The ACP Advocate Blog
by Bob Doherty
Monday, January 26, 2009
Where, oh where, will we find $ for primary care?
As I've reported in several blog postings, it seems like everyone agrees, or at least they say they agree, that the U.S. needs more primary care physicians.
But when it comes to figuring out where the money for primary care should come from, well, the consensus just isn't there.
Dr. Benjamin Brewer, a primary care doctor, suggests in his Wall Street Journal column that the government could fund primary care by taking money from Medicare Advantage plans, cutting payments to hospitals for "high margin" surgeries and radiology services, revoking tax exemptions for hospitals that don't fulfill a mission of community service, or lowering Medicare pay for specialty care and procedures.
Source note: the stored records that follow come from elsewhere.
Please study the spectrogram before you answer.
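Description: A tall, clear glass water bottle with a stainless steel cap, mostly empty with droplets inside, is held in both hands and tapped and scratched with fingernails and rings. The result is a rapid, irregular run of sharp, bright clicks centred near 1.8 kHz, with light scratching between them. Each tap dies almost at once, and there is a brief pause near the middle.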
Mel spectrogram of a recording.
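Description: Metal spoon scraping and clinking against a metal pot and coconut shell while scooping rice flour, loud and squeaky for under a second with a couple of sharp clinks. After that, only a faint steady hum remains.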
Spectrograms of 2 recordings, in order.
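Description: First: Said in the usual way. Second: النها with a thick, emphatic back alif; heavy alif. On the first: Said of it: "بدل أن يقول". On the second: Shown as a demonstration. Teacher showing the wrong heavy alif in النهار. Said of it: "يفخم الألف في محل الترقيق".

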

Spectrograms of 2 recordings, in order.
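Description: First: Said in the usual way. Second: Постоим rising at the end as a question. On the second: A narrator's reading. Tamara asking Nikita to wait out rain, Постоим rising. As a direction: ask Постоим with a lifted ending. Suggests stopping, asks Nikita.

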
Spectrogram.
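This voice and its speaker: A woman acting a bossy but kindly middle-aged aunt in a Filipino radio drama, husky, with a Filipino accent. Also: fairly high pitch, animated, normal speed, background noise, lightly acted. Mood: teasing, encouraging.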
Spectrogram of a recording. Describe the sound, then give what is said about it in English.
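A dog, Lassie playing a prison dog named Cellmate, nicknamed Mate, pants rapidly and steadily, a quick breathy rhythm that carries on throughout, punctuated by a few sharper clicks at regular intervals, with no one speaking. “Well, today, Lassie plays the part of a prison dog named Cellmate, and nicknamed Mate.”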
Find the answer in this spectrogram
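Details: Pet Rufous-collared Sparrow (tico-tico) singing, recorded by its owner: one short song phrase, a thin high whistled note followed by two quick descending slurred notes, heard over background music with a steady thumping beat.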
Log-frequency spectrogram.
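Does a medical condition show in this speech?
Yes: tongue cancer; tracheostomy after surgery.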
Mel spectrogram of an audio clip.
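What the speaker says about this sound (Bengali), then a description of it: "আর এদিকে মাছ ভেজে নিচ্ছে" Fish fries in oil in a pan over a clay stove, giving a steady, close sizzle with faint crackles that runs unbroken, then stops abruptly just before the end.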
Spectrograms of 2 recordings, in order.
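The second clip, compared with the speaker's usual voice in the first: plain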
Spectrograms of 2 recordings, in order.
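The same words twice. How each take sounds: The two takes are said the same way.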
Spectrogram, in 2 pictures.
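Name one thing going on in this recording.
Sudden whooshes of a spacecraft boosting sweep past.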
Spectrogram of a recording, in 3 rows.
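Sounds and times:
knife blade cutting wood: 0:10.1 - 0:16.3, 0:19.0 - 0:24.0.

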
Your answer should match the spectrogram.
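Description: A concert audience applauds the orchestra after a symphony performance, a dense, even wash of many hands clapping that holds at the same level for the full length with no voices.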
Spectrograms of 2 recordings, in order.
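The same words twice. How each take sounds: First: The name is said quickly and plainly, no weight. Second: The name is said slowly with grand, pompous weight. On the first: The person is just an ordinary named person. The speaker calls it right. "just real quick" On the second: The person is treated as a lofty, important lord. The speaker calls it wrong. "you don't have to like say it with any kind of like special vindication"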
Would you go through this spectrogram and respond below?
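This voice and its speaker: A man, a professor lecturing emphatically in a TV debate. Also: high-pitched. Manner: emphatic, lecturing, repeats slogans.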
Noting Dr. Brewer's ideas, Jacob Goldstein asked readers of his Wall Street Journal blog what they thought of five different options for reducing spending to free up money for primary care.
These are the results from the 500+ plus respondents:
21%: cut Medicare Advantage.
20%: cut hospital pay for high margin services
26%: cut pat to specialists
11%: money shouldn't come out of existing health care spending
22%: primary care doesn't need more money
Granted, this was not a scientific poll. And Goldstein left out options that could have more support, such as prospectively applying some of the anticipated savings from reductions in preventable hospital admissions associated with primary care and using them to boost primary care fees.
Still, the fact that none of the options received more than one out of four votes (except for cutting specialists - barely - and one can imagine how that will play out in the political world) suggests trouble. And with 22% saying "primary care doesn't need the money," the consensus for primary care may be weaker than it appears.
The Wall Street Journal polls support two basic truths in politics. It easy to get people to agree to spend more money, but it is a heckuva lot harder to get agreement on where to cut. And those who have an interest in protecting themselves from cuts always start out with a political advantage over those seeking money at their expense.
Today's questions: Do you agree that the only way to fund primary is to take money from someone else in health care?
About the Author
Bob Doherty is Senior Vice President, American College of Physicians Government Affairs and Public Policy; Author of the ACP Advocate Blog
Email Bob Doherty: TheACPAdvocateblog@acponline.org.Follow @BobDohertyACP
- Should sunshine on my pharma make me happy?
- Would you like some sticks to go along with your c...
- Day One
- Stimulate this: Part 2
- Extra! Extra! Read all about it! Health care to ge...
- Have you been RUCed?
- Will primary care's "coalition of the willing" sta...
- Will the "Blue Dogs" have doctors singing the blue...
- Who is to blame for health care spending?
- Oh, Canada!
The Wall Street Journal's blog on health and the business of health.
Health Affairs Magazine Blog
The Policy Journal of the Health Sphere.
The Health Care Blog
Everything you always wanted to know about the Health Care system. But were afraid to ask.
Vignettes and commentaries on the medical profession.
The New Health Dialogue Blog
From the New America Foundation.
DB's Medical Rants
Contemplating medicine and the health care system
Notes From The Road
Bloggers post from medical meetings, press conferences, and policy gatherings from the U.S. and around the world, providing readers with a tasty analysis of the buzz, the people, and the stories that don't get told.
A blog dedicated to medical education, news, and policy as well as career advising.
Disease Management Care Blog
An ongoing resource for information, insights, peer-review literature and musings from the world of disease management, the medical home, the chronic care model, the patient centered medical home, informatics, pay for performance, primary care, chronic illness and health insurance.
Medical Professionalism Blog
The Medical Professionalism Blog was created by the ABIM Foundation to stimulate conversation and highlight best practices related to professionalism in medicine.